And, after all this, can we like bad anime? Of course – in fact, it’s a non-question, as we undoubtedly do like bad anime. So long as we observe our emotion and avoid letting it tangle up our attempts at objective analysis (while still expressing some feeling in our reviews – a tightrope, really), this shouldn’t be a problem. I suppose.
I tend to follow the dictates of emotion in my own watching habits myself: if not entertained, drop in haste (without asking for arguments about quality) and repent at leisure. As with my last post, guilt happens, but then guilt’s irrational.
If He exists, an omniscient and omnipresent God presumably acts as objective quality’s guarantor much as He kept the world going by perceiving it for Berkeley. Unfortunately, I’ve no proof of His existence in the first place, so despite that speculation we’re no closer to reliable objective assessments ourselves.
Actually, focusing on analysis is rather liberating, as it lets me write about whatever I want, regardless of its quality. Anyone who thinks I prefer mecha, at the moment, out of a belief in its higher quality or moral worth is sadly mistaken. (The very first shot of Heavy Metal L-Gaim is a pantyshot, remember?)
- Apologies are due to Scottish Dave, as I probably misrepresented him something terrible here – but it can’t be helped now. All I can do to make up for it is recommend him.
- Anxiety about ratings. (Leaving aside the numerical out-of-ten ratings on my anime list, I personally sort shows into the three imaginatively-titled categories of ‘good’, ‘bad’ and ‘average’.)

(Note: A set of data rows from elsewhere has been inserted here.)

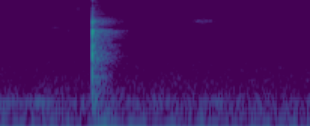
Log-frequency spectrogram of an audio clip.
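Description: A single short, sharp click about half a second in, otherwise near-silent room tone.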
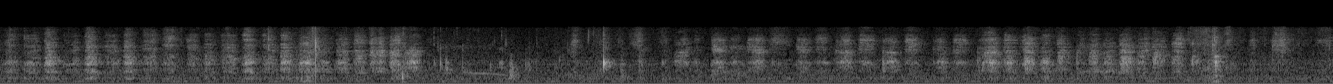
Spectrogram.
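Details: Two Bull Terriers, about one year old and reunited after 10 months, pant and gnaw steadily in close, rhythmic huffs during a cuddly play session.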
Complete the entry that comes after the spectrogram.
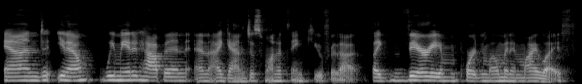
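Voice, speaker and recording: A woman's voice: fairly low pitch, steady tone, fairly quick, gravelly, a bit bright. A woman hosting a podcast, asking questions and thanking her guest, with frequent restarts. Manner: appreciative, hesitant with restarts. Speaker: podcast host. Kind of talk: interview questions.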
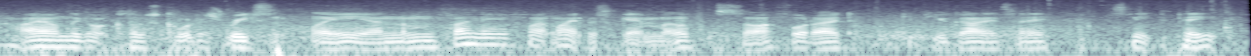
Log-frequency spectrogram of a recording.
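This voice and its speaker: Over noticeable background noise, a man talks at a fairly quick pace and fairly low pitch with lively intonation. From New Zealand. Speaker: gaming video creator. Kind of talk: gameplay commentary. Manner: hesitant, many fillers.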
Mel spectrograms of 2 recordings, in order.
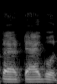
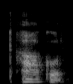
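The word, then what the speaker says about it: Thakur: rindra takur rabindra takur we call him RAB tagur it's not tagur it's takur so rabindra takur he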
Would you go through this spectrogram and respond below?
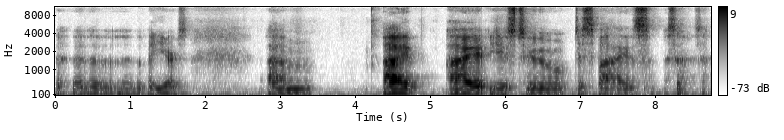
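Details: Adult man, a speech-language pathologist, who stutters; stuttering.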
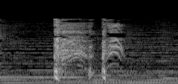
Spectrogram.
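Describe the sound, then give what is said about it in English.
Two harsh coughs in quick succession with a rough throat-clearing quality from a person who is feeling unwell with an ongoing cough, loud, each a broad noisy burst about half a second apart, followed by quiet. “This cough has been going on.”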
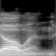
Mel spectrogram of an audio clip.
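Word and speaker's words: Ioan: Yoan, is it Ian or Yoan? I don't know how you It's really say it. Yoan.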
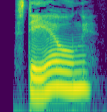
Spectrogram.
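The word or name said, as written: STÆREUNGE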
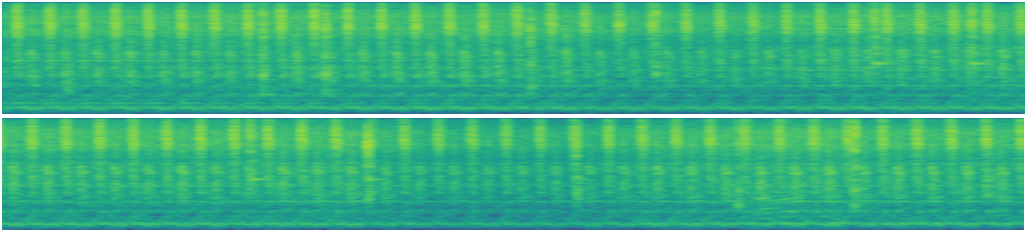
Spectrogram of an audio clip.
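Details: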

- Within anime, the difference between emotion and quality is best encapsulated by the opening scenes of the forty-fourth episode of Hayate the Combat Butler.